The attached screenshot is one of my favorite pieces of writing ever. I was wondering if you guys have encountered any books or writers with the same style. Please recommend.
How do I increase my intelligence? I heard that reading can increase your IQ, where do I start? Are there any specific books that could help me?
if you come HERE of all places and you ask THAT question expecting a real answer you are already beyond hope of being what most people would consider moderately intelligent. I don't say this to upset you.
Poetry for people who don't like poetry
how fit is /lit/? We've all seen the Socrates quote about seeing what your body can do as well as many other tremendous cultural figures. A feeble body weakens the mind, you know?
So, /lit/ what do you do and how do you feel it affects your reading/writing?
I don't think that is a real Socrates quote.
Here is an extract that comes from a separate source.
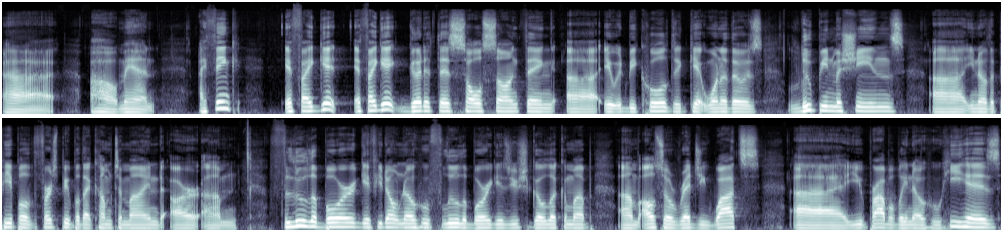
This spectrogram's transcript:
Uh, oh man, I think if I get if I get good at this whole song thing, uh, it would be cool to get one of those looping machines. Uh, you know, the people, the first people that come to mind are um, Flula Borg. If you don't know who Flula Borg is, you should go look him up. Um, also, Reggie Watts. Uh, you probably know who he is.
It doesn't really match with the character either.
That aside I have a regime of bodyweight exercise (core holds, handstand practice, pull-ups, dips, deep step-ups, L-sits, push-ups, rows) and cardio (swimming, hill-sprints, long distance, etcetera).
It makes me feel great holistically, and I find it balances my mind for a more focused read.